In re Marriage of Turk
Generally, a parent awarded custody receives percentage child support set at the statutory rate which is basically a percentage of net pay (after tax, union dues, medical & dental insurance premiums and several other defined deductions). However in a recent case, the Illinois Supreme Court stated that the rule is not inflexible.
In re Marriage of Turk, the parties had two children ages 17 and 15 and the father was awarded custody of them by agreement. The mother had some expanded visitation with the younger child having (in addition to alternating weekends) Monday to Wednesday mornings. This schedule gave her nearly equal time with that younger child. There was however a gross disparity in income with the father earning about $150,000 per year and that the mother earning less than $10,000 per year. The father wanted all child support for him to be terminated because he was awarded custody, i.e. "the residential parent". Instead of terminating the father's obligation, the judge actually ordered the father to pay the mother $600 per month in child support and to pay all uncovered medical expenses.

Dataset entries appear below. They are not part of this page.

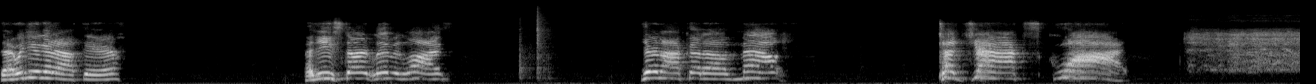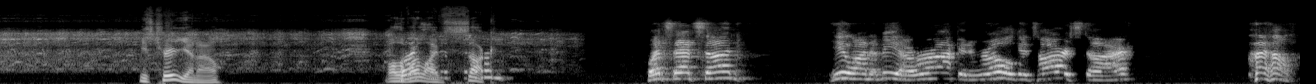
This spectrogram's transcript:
that when you get out there and you start living life, you're not going to amount to jack squat. He's true, you know. All of our lives suck. son? What's that, son? You want to be a rock and roll guitar star? Well,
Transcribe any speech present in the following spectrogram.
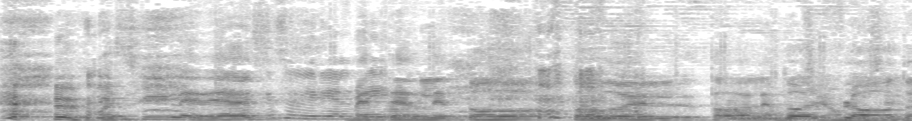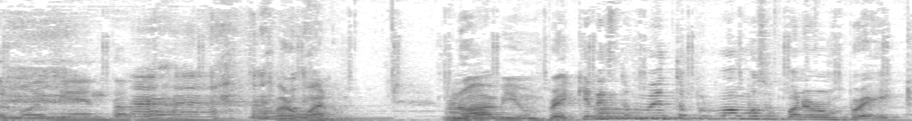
pues sí, la idea Creo es el meterle todo, todo el, toda la Todo el emoción flow, todo el movimiento acá. Pero bueno, no había un break en este momento, pero vamos a poner un break.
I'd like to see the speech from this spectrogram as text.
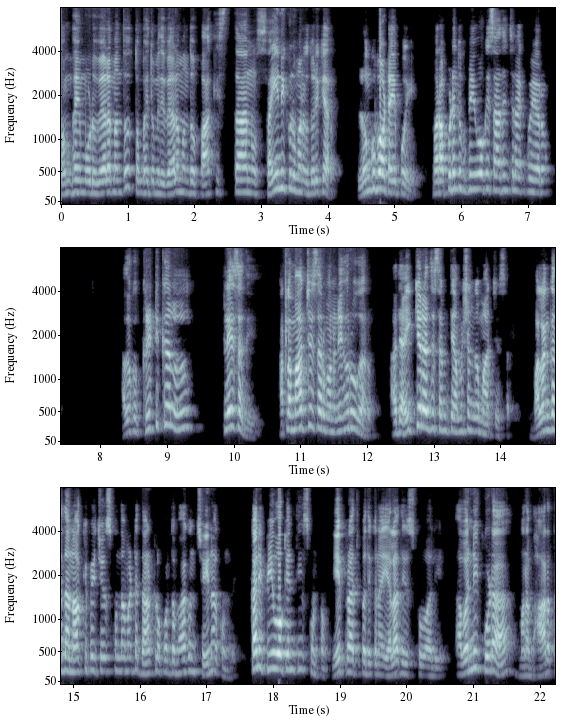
తొంభై మూడు వేల మందో తొంభై తొమ్మిది వేల మందో పాకిస్తాన్ సైనికులు మనకు దొరికారు. లొంగుబాటు అయిపోయి. మరి అప్పుడెందుకు పిఓకి సాధించలేకపోయారు? అదొక క్రిటికల్ ప్లేస్ అది. అట్లా మార్చేశారు మన నెహ్రూ గారు. అది ఐక్యరాజ్య సమితి అంశంగా మార్చేశారు. బలంగా దాన్ని ఆక్యుపై చేసుకుందామంటే దాంట్లో కొంత భాగం చైనాకు ఉంది. కానీ పీఓకేని తీసుకుంటాం. ఏ ప్రాతిపదికన ఎలా తీసుకోవాలి? అవన్నీ కూడా మన భారత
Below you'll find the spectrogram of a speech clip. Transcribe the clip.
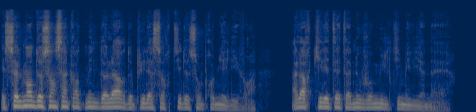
et seulement 250 000 dollars depuis la sortie de son premier livre, alors qu'il était à nouveau multimillionnaire.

The father’s position was that as residential parent, child support setting was automatic. The court however said a trial judge can order either or both parents to pay an amount that is reasonable and necessary for the support of children and that courts have the option to also order additional amounts for other expenses such as uncovered medical. The Supreme Court looked at how much time the mother had with the younger child in relation to the income of each party and their respective ability to provide for the children when in each other's care. It would be unfair to allow the child to stay substantial amounts of time in both households but with one (the father's) having way more money than the other. In such instances, a trial court can actually order a parent with custody to pay child support if the circumstances and the best interests of the child justify it.
The take-away is that while there is a mathematical calculation applied to child support in most instances, judges can use their discretion to vary from that formula when the circumstances justify it.